Pesta was playing in a company holiday outing that, according to Misuraca, makes up a substantial part of the Cadieux feather bowling business. Lanes are rented for $25 an hour on weekdays, $50 on weekends. The Cadieux Café Feather Bowling Club, with a few of its members the descendants of bowlers who played on the same clay alleys in the early ’30s, tie up the place twice a week on league nights, games sometimes lasting until 2 a.m.
Misuraca, 53, grew up 2 miles down the road and began working at the café as a schoolboy. The neighborhood then was full of Belgians, many of them skilled carpenters and masons and painters, immigrants attracted to Detroit after both World Wars to be part of the booming auto-based economy. Detroit was big, bountiful, promising. America in full.
Misuraca’s maternal grandfather opened the café as a speakeasy during Prohibition and sponsored Belgian accordion players who would make a living in the city’s myriad music clubs.
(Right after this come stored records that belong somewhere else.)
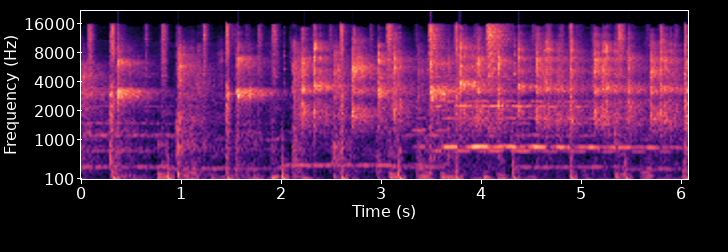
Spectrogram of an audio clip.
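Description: Tap dancing: the metal taps on shoes strike a hard floor in quick, irregular clusters of sharp clicks. Music with deep bass and a held note plays underneath.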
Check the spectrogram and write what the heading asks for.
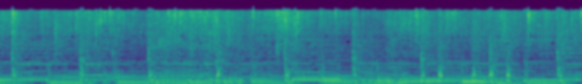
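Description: Coconut oil sizzling hard in a small pan as sliced shallots, dried red chillies and mustard seeds fry for a tempering, with frequent crackles and spatters. Low background music plays under it.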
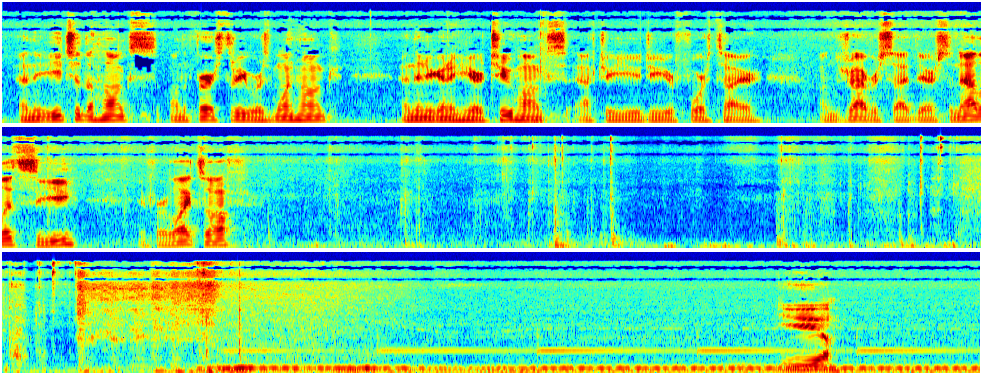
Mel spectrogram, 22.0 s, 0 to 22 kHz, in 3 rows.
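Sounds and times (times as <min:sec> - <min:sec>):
truck engine starting and idling: 0:15.0 - 0:22.0.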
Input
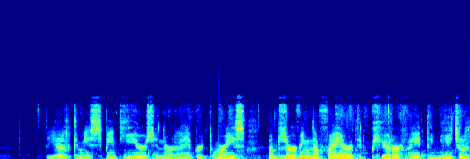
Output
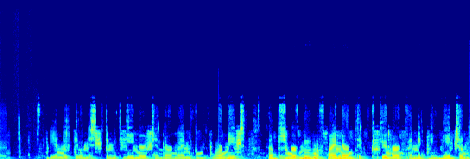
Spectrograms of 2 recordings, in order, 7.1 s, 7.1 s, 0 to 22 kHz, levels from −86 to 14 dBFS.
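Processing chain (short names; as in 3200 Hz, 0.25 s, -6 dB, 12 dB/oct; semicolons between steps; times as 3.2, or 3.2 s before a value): trilling pitch shifter -11 st, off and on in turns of 95 ms; upward compressor, threshold -24 dBFS; notches 60/120/180/240/300/360/420 Hz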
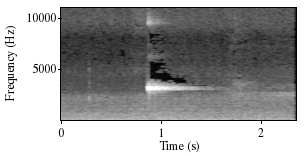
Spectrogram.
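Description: A single high-pitched beep about a second in, sharp at its start and fading away over most of a second, over faint room noise.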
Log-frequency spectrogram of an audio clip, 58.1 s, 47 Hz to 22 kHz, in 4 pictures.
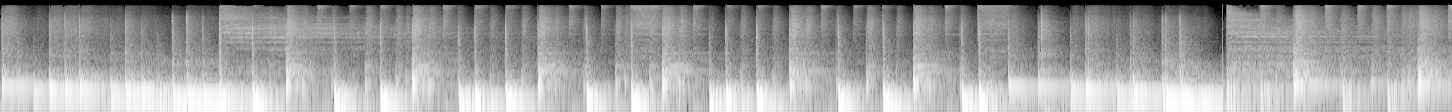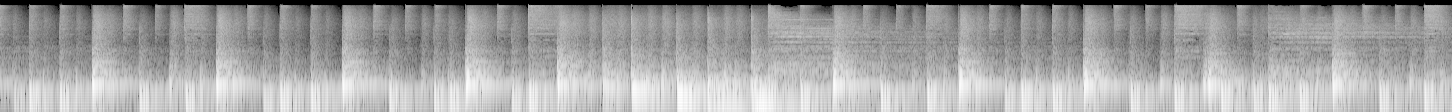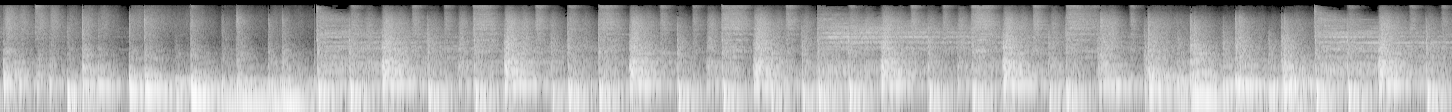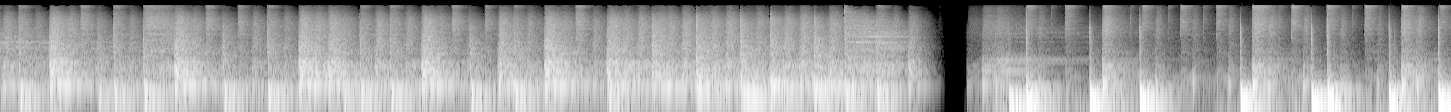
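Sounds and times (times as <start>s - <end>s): tom fill: 0.0s - 47.9s, 53.3s - 58.0s
drum kit steady groove: 0.0s - 58.0s.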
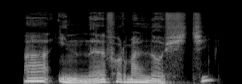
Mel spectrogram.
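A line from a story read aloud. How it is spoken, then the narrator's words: Timid question. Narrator (Polish): zagadnął nieśmiało Danglars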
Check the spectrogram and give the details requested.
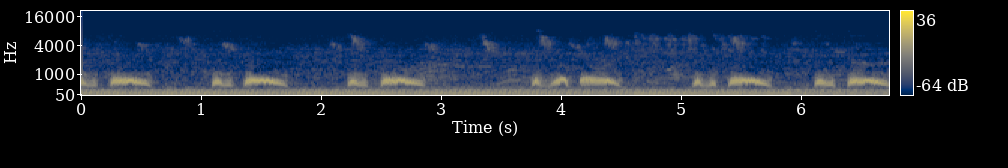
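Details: Spotted dove calling in Ninh Thuận, Vietnam, in a bird-trapping setting. Rhythmic paired coos, one short and one drawn out and falling, recur roughly every second against a low rumble and scattered thin chirps.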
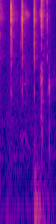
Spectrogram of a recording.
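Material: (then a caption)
Plastic. A liquid lip color tube in the shade Summer Sunset is shaken like a paint can so the little mixing ball inside rattles. Five short, sharp clicks ring out, the later ones closer together over a low thump, and they are bright and dry and die out quickly.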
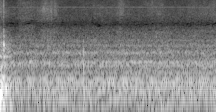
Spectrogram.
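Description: Quiet room tone: a low, steady hiss with no distinct sound event.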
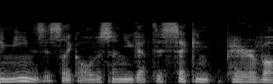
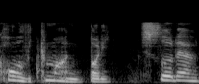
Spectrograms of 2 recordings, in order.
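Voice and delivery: put-on high, raised, paranoid, fretful, anxious voice; 5 semitones higher, 6 dB louder than usual. Speaker recalling driving with a new baby in the back seat, acting out paranoid self. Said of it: "all of a sudden I'm like paranoid of everything".

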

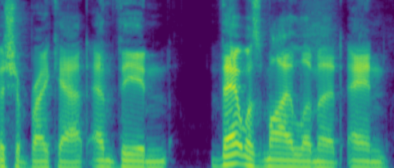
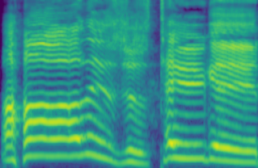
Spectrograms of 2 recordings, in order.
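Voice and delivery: put-on loud, high-pitched Southern accent; 5 dB louder than usual. Quoting a film villain's final line: Syndrome's random Southern accent. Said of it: "a random Southern accent for the, that final Too Good".

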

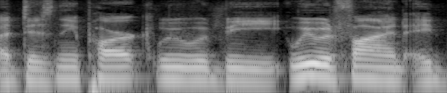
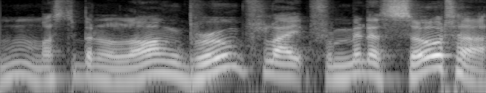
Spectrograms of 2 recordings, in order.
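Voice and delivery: put-on British accent; 4 semitones higher, 4 dB louder than usual. Retelling what a shop worker said to him: imitating a British accent. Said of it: "he said it with a British accent".

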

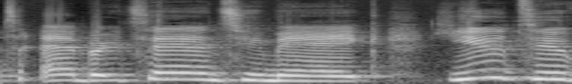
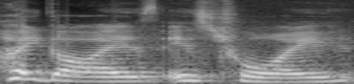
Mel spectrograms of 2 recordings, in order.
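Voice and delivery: clumsy, very bad fake Australian accent; 3 semitones lower than usual. A 'hey guys' greeting, done in the worst fake australian accent. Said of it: "That was the worst Australian accent I've ever done".

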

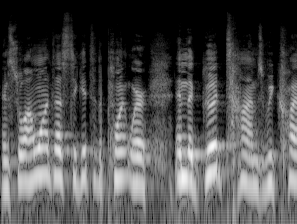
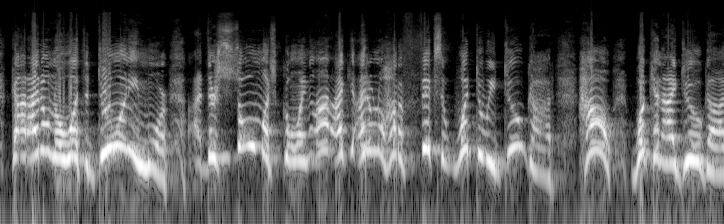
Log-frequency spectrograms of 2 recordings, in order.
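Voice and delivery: desperate, pleading, very high, loud shout; 11 semitones higher, 7 dB louder than usual. Telling of a man whose rituals are not working: acting out shouting to God. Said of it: "he starts shouting out to God".

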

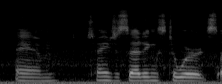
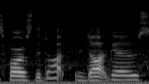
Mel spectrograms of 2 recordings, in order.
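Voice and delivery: voice cracking, louder and slower; 4 dB louder than usual. Explaining how the dock works mid-tutorial, your voice cracking. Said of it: "my voice is cracking".

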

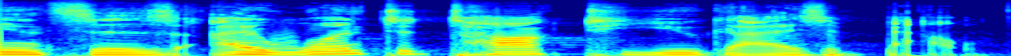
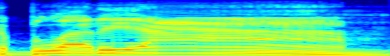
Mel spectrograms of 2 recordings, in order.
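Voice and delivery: put-on New England accent, pitched up; 5 semitones higher than usual. Recalling a man who read The Bloody Arm to him as a child, New England accent. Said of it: "I think it was like a New England accent".

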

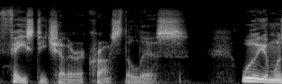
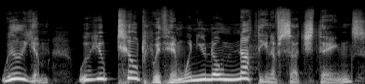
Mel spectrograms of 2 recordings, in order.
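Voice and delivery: exasperated, frustrated, very high, swooping pleading; 3 dB louder than usual. The narrator reads Leah pleading with William as he turns away, frustrated, angry pleading. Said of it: ""When you are finished fawning over the Lady [name]".

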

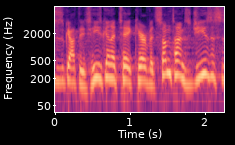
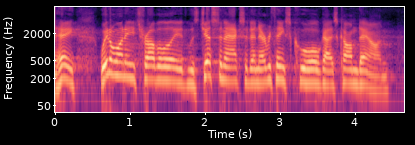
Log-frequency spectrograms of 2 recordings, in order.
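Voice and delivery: plain

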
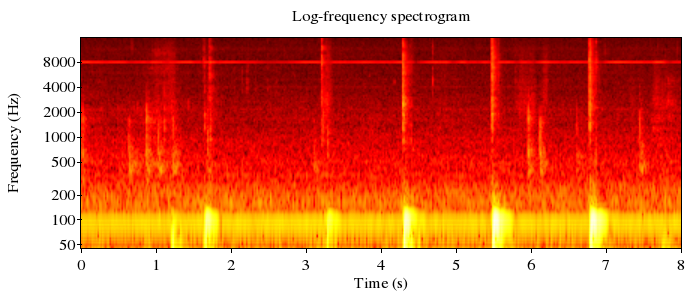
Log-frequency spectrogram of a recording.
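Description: Computer mouse clicks and keyboard key presses while working in 3D software: about six sharp, separate clicks, several with a dull thump, over a steady low hum.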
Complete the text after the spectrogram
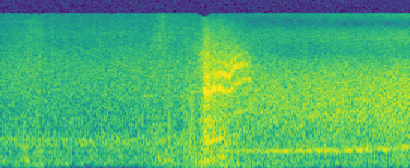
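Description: Large wings beat with a whooshing flap.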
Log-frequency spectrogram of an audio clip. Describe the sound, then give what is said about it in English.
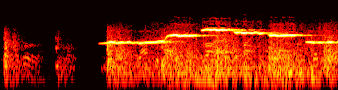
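A person whistles a clear tune in long, held notes that step up in pitch and then come back down. A couple of brief soft sounds come before it. “Hear the stranger whistling.”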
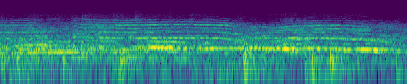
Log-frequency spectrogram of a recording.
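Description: Spectators shouting, several voices overlapping at once, with a few short knocks.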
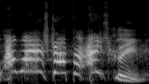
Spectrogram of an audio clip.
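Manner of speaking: very high, loud mock shriek; over-the-top imitation of an upset wife screaming; wailing wife. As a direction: wail it at full pitch like a hammed-up tantrum. Wife's outburst in retold quarrel.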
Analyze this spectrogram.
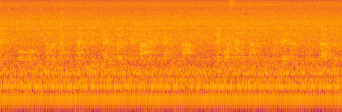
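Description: Standing diesel passenger train at idle: a steady, even low hum from its diesel engines with no change in pitch.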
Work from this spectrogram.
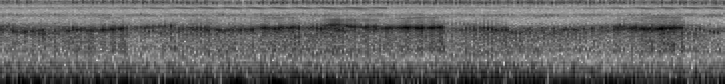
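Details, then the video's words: Many frogs croaking at night at a pond, a dense overlapping chorus of mid-pitched rattling croaks that swell and fade in waves of a few seconds, over a steady fine high-pitched pulsing buzz and low background rumble. "Relaxing sounds of croaking frogs at the pond"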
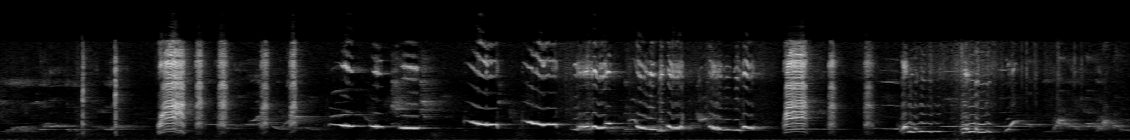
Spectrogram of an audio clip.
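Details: Oriental magpie-robin in full song: clear whistled phrases that dip and rise, interspersed with sharp harsh scratchy bursts, a lively irregular series of roughly two notes per second.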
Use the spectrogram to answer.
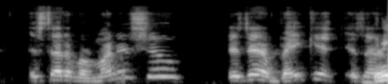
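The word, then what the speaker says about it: Bakin: instead of a running shoe is there a bacon is bacon bacon b a k i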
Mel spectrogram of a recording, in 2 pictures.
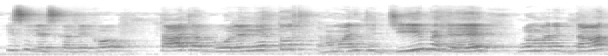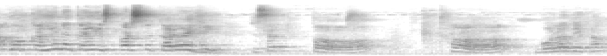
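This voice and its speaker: A woman's voice: high-pitched, animated, unhurried. A woman teaching a grammar lesson, asking questions and answering them herself and repeating key terms. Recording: very echoey room, faint noise.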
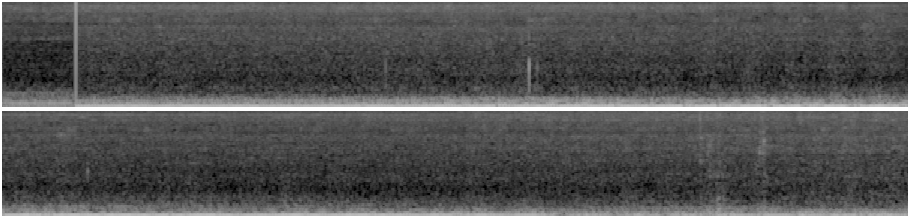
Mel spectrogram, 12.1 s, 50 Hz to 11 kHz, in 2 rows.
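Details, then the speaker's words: 1994 Toyota Supra MkIV, 1251bhp, first start after a new fuel pump and fuel sock were fitted to fix fuel pressure issues: catches on the first crank and settles into a deep, even rumble with no misses. The engine is healthy. "let let's give it start up perfect yeah she's back baby wooo yes come on success"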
Some of them, recalled Misuraca, played on the very Cadieux stage that now invites karaoke, live bands, and the odd Elvis impersonator.
“Been a long time since we had an accordion player,” said Misuraca. “But we had ’em. We’ve tried some comics, too . . . but they kinda bombed.”
There is no typical feather bowler, according to Misuraca. The demo ranges from eager teens to wisened, alley-tested octagenerians.
For some 30 years, the Cadieux Café Feather Bowling Club has crowned an annual grand champion, a portrait of the winner mounted high on a wall, forming a gallery of rollers, poised on the wall as if to watch over every roll on the two lanes. When one of the champs dies, the portrait is taken to the funeral home and placed aside the coffin during visiting hours. It’s then brought back to the club, remounted on the wall, and proud club members bid their pal adieu with a final roll down the hallowed lanes.
With all the action at the Cadieux, it’s probably no surprise that one of the nonregulars would try to hustle a ball out the door.
“Yeah, it happens,” said a chuckling Misuraca. “The last guy, we caught him on tape. Some work function. We looked at the tape and it was, ‘Ah-ha, there it is, he put it in his coat pocket!’ We didn’t make a big deal out of it . . . we just called, told them what we saw, and they brought it back.”
Perhaps the miscreant was under the influence of one too many fruity Belgian beers?
“Probably, yeah,” said Misuraca. “Big party. He was looking for a souvenir, I guess.”
There is no other place like the Cadieux, although another café in the city, said Misuraca, has tried a similar version in recent years.
“And there’s another in Minneapolis now, I hear,” he said. “But we think what we have here is unique.”
The last man out of the Cadieux, located some 10 miles east of downtown, each night has to water down the two lanes. It’s part of the tradition. Belgian history lives on here on the eastern limits of Motor City, with most of the Belgian population long gone from the neighborhood. Life’s changed, but the comfy café keeps the ball ever rolling.